15. Using the scribe mark, Grant centered and welded the upper shock mounts to the Mustang's subframe and top side of the crossmember.
16. This is a new power-steering rack from a 2000-and-later Ford Mustang. It bolts directly to the crossmember and clears the stock Coyote pan.
17. Before we attached any suspension components, we centered the steering rack by counting the turns, lock-to-lock, and dividing it by two and returning it to that point. This allowed us to rough-in the toe so both wheels were straight.
18. The kit includes both the upper and lower control arms and the hardware to install them.
19. The lower portion of the coilovers need to be swapped, from trunion to bushing mounts. Coating the threads with anti-seize makes them easier to adjust after the weight is on the car. The spring seat is used to set ride height after the car is assembled. A good starting point is one half-turn after the spring seat contacts the coil spring.
20. The Wilwood hubs need to be assembled before installation. Torque for the wheel studs is 77 lb-ft, and the seal needs to be installed with a driver.
21. The hub and brake caliper mounting bracket mount to the spindle. To set the bearing preload, tighten the castle nut to 12 lb-ft while turning the rotor assembly forward by hand. Back off the nut until there is 0.001–0.005 inches of endplay, or just after the rotor begins to rock.
22. When the lower control arms are level, the suspension travel is at the midpoint. This is where you should install the coilovers. The kit comes with a 450-pound spring and single-adjustable shocks. When the engine is in the car, and the car is in the ground, the alignment angles are 4–6 degrees positive caster, 1⁄2–1 degree negative camber, and 1⁄8-inch toe-in.
23. This kit came with a Wilwood 12.88-inch-diameter vented rotors and 6-piston calipers. Way too much for this tiny car, but sometimes a little overkill is OK.
24. Before you can drop the engine in, there is one more thing. The Ford Mustang GT has electric steering instead of hydraulic that we are used to. The steering rack requires a hydraulic pump to operate. The solution is a Front Runner from Vintage Air.
25. The Front Runner for the Boss/Coyote engine has what you need to run both a hydraulic steering system and A/C. It requires cutting off a portion of the block and drilling and tapping a factory hole, but the alternative is manual steering.
26. This is the only modification (outside of tapping a hole) that the Vintage Air requires.
27. The engine-mount brackets simply bolt to the new front crossmember. Heidts sells a kit to mount either the stock or aftermarket steering column to the rack.
28. The Heidts kit also comes with new fabricated engine mounts. The rubber bushing acts as a vibration damper.
29. Performance Automatic makes a C4 with a Coyote bellhousing for mild swaps like this one.

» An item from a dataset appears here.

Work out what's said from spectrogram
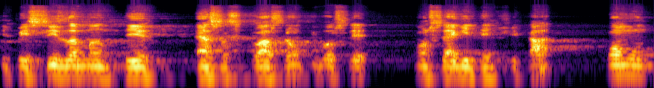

It bolts to the back of the engine and fits in the car without modification to the floorpan. The kit comes with everything you need, including a flexplate and torque converter.
30. Here is the engine in the car. There is, admittedly, a lot of work ahead to get this to run, but the basics like engine mounts, suspension, steering, and engine controls—thanks to the Ford Racing Controls Pack—are in place. We are going to need a fuel system, radiator, steering column, cold air, and an intake.
18865 Goll Street
Ford Racing Performance Parts
15021 Commerce Drive S
22801 St. Clair Ave
800 Oakwood Road
4700 Calle Bolero